same. But, with all their philosophy, they forgot that
abstract theories are only fit for solitary life, and
can seldom be carried out strictly in a wood.
So they grew on, as before, and the Birch-tree ceased
to talk, for either his silver peel had all come off,
and he was hardened; or else, he had taught himself to
submit unmurmuringly to an evil he
 could not prevent.
Certain it is, that no further argument took place, and
the condition of the Spruce-firs attracted no further
notice; till, one spring morning, several seasons
later, the whole wood was startled by the arrival of
its owner, a new master, who was come to pay his first
visit among its glades.
The occasional sound of an axe-stroke, and a good deal
of talking, were heard from time to time, for the owner
was attended by his woodman; and at last he reached the
Alas! and what an exclamation he gave at the sight, as
well he might; for nearly every one of the trees had
fallen a victim to his selfish mistake, and had
gradually died away. Erect they stood, it is true, as
before, but dried, withered, perished monuments of an
The owner and the woodman talked
together for a time, and remarked to each other that
half those trees ought to have been taken away years
ago: that they were never fit to live in a cluster
together; for, from their awkward way of growing, they
were half of them sure to die.
But of all the Grove there was but one who had life
enough to hear these words; and to him the experience
came too late. All his old friends were in due time cut
down before his eyes; and he, who by an accident stood
slightly apart, and had not perished with the rest, was
only reserved in the hope that he might partially
recover for the convenience of a Christmas-tree.
It was a sad, solitary summer he passed, though the
fresh air blew freely round him now, and he rallied and
grew, as well as felt invigorated by its sweet
refreshing breath; and though the little birds
 sung on
his branches and chattered of happiness and love: for
those who had thought with him and lived with him, were
gone, and their places knew them no more.
Ah, certainly there had been a mistake somewhere, but
it did not perhaps signify much now, to ascertain
where; and no reproaches or ridicule were cast upon him
by his neighbours; no, not even by the freed and happy
silver-barked Birch; for a gentler spirit than that of
rejoicing in other people's misfortunes, prevailed in
the pretty wood.
So that it was not till Christmas came, and his doom
was for ever sealed, that the Spruce-fir thoroughly
understood the moral of his fate.
But then, when the crowds of children were collected in
the brightly-lighted hall, where he stood covered with
treasures and beauty, and when they all rushed forward,
tumbling one over another, in their struggles to reach
his branches; each one going his own way, regardless of
his neighbours' wishes or comfort; and when the parents
held back the quarrelsome rogues, bidding them one give
place to another,—"in honour preferring one
another," considering public comfort, rather than

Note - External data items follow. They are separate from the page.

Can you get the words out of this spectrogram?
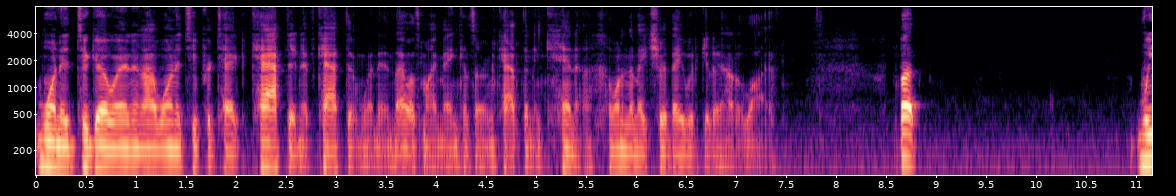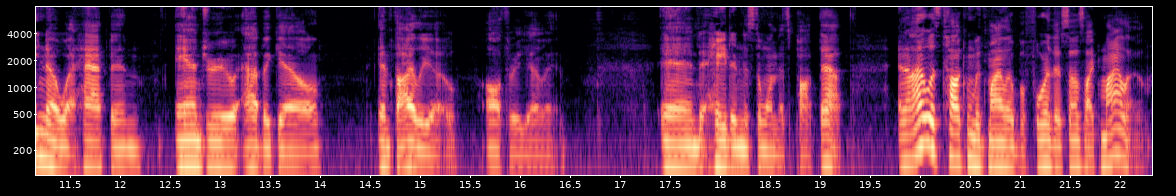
wanted to go in and I wanted to protect Captain if Captain went in. That was my main concern, Captain and Kenna. I wanted to make sure they would get it out alive. But we know what happened. Andrew, Abigail, and Thalio, all three go in. And Hayden is the one that's popped out. And I was talking with Milo before this. I was like, Milo,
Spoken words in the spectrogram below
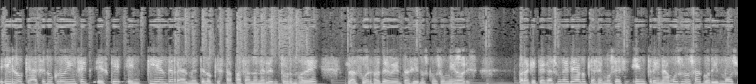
Y lo que hace Lucro Insight es que entiende realmente lo que está pasando en el entorno de las fuerzas de ventas y los consumidores. Para que te hagas una idea, lo que hacemos es entrenamos unos algoritmos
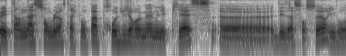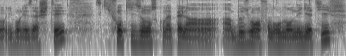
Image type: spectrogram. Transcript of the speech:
est un assembleur, c'est-à-dire qu'ils ne vont pas produire eux-mêmes les pièces euh, des ascenseurs, ils vont, ils vont les acheter, ce qui font qu'ils ont ce qu'on appelle un, un, besoin en fonds de roulement négatif.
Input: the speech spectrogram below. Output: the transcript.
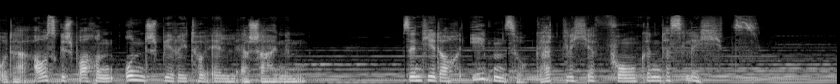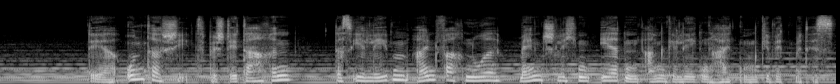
oder ausgesprochen unspirituell erscheinen, sind jedoch ebenso göttliche Funken des Lichts. Der Unterschied besteht darin, dass ihr Leben einfach nur menschlichen Erdenangelegenheiten gewidmet ist.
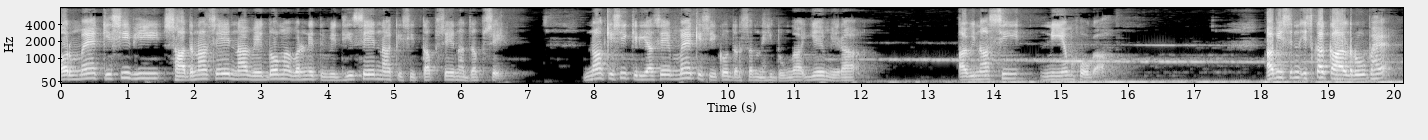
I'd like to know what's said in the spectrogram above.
और मैं किसी भी साधना से, ना वेदों में वर्णित विधि से, ना किसी तप से, ना जप से, ना किसी क्रिया से मैं किसी को दर्शन नहीं दूँगा। ये मेरा अविनाशी नियम होगा। अब इस, इसका काल रूप है,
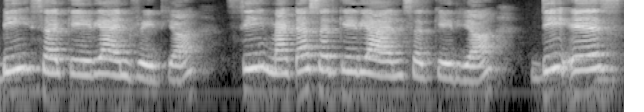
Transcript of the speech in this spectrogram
B, cercaria and redia. C, metacercaria and cercaria. D is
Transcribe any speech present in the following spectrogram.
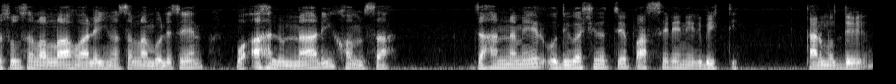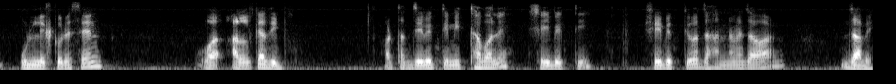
রসুল সাল্লাহ আলহি আসাল্লাম বলেছেন ও আহলুন্নারি খমসা জাহান্নামের অধিবাসী হচ্ছে পাঁচ শ্রেণির ব্যক্তি। তার মধ্যে উল্লেখ করেছেন ও আল কাদিব অর্থাৎ যে ব্যক্তি মিথ্যা বলে, সেই ব্যক্তি, সেই ব্যক্তিও জাহান্নামে যাওয়ার, যাবে।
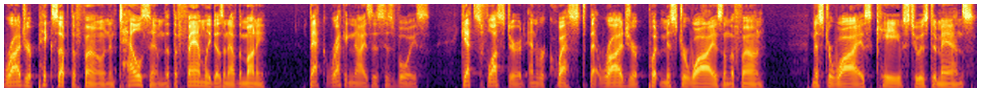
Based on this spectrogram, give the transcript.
Roger picks up the phone and tells him that the family doesn't have the money. Beck recognizes his voice, gets flustered, and requests that Roger put Mr. Wise on the phone. Mr. Wise caves to his demands.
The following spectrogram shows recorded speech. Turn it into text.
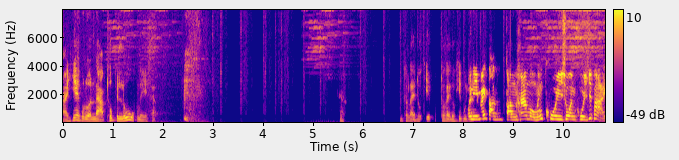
ไอ้เหี้ยกูโดนดาบทุบเป็นลูกเลยครับต้องใส่ดูคลิปต้องใส่ดูคลิปกูเยวันอะนี้แม่งตอนตอนห้าโมงแม่งคุยชวนคุยชิบหาย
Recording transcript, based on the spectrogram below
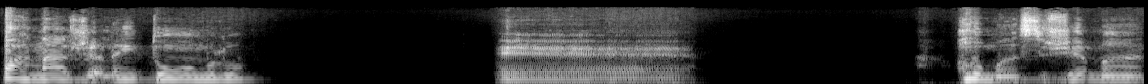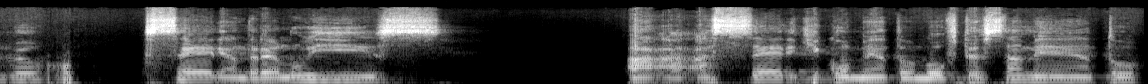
Parnaso de Além Túmulo, é... romances de Emmanuel, série André Luiz, a, a série que comenta o Novo Testamento,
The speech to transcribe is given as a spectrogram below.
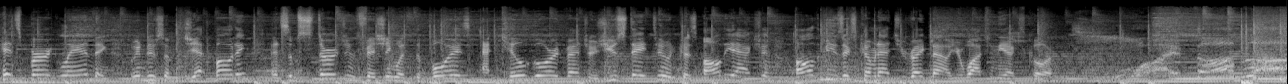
Pittsburg Landing. We're gonna do some jet boating and some sturgeon fishing with the boys at Killgore Adventures. You stay tuned, because all the action, all the music's coming at you right now. You're watching the X-Corps. Wipe the blood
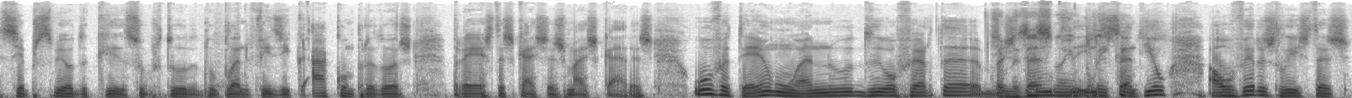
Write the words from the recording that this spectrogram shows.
se apercebeu de que, sobretudo no plano físico, há compradores para estas caixas mais caras. Houve até um ano de oferta bastante implica- interessante. E eu, ao ver as listas.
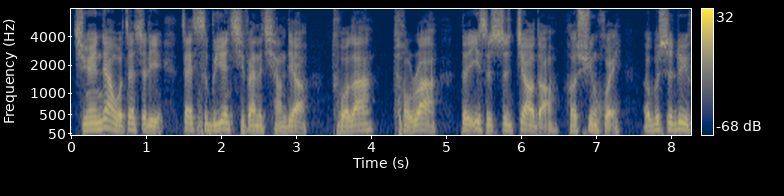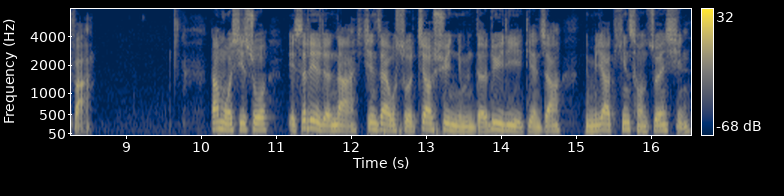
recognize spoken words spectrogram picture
请原谅我在这里再次不厌其烦地强调，妥拉 Torah 的意思是教导和训诲，而不是律法。当摩西说：“以色列人呐，现在我所教训你们的律例典章，你们要听从遵行。”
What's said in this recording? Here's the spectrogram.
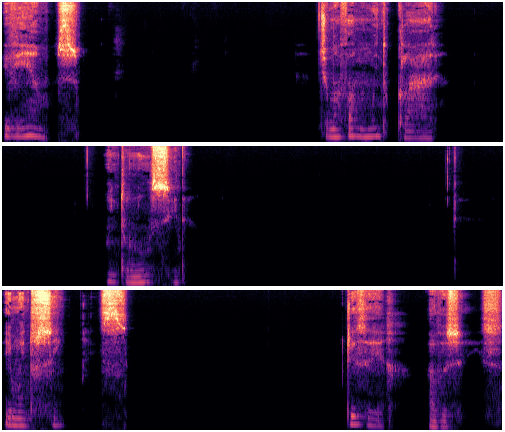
E viemos de uma forma muito clara, muito lúcida e muito simples dizer a vocês.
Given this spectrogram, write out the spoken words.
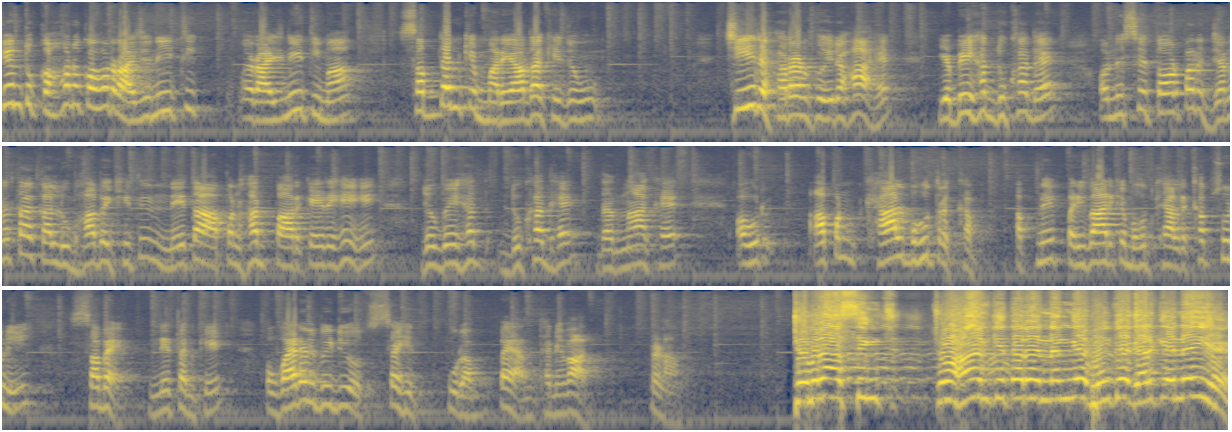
किंतु कहो न कहो राजनीति राजनीति में शब्दन के मर्यादा के जो चीर हरण हो रहा है, यह बेहद दुखद है और निश्चित तौर पर जनता का लुभावे खातिर नेता अपन हद पार कर रहे हैं, जो बेहद दुखद है, दर्दनाक है और अपन ख्याल बहुत रखब, अपने परिवार के बहुत ख्याल रखब। सुनी सब नेतन के वायरल वीडियो सहित पूरा बयान। धन्यवाद। प्रणाम। शिवराज सिंह चौहान की तरह नंगे भूखे घर के नहीं है।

individual gratification: then, indeed, a light seemed
to be thrown on the puzzling subject of the object and
rules of social life; and he repeated to himself the
words of the silver-barked Birch, exclaiming—
"Mutual accommodation is certainly the law of the wood,
or its inhabitants would all be wretched together."
It was his last idea.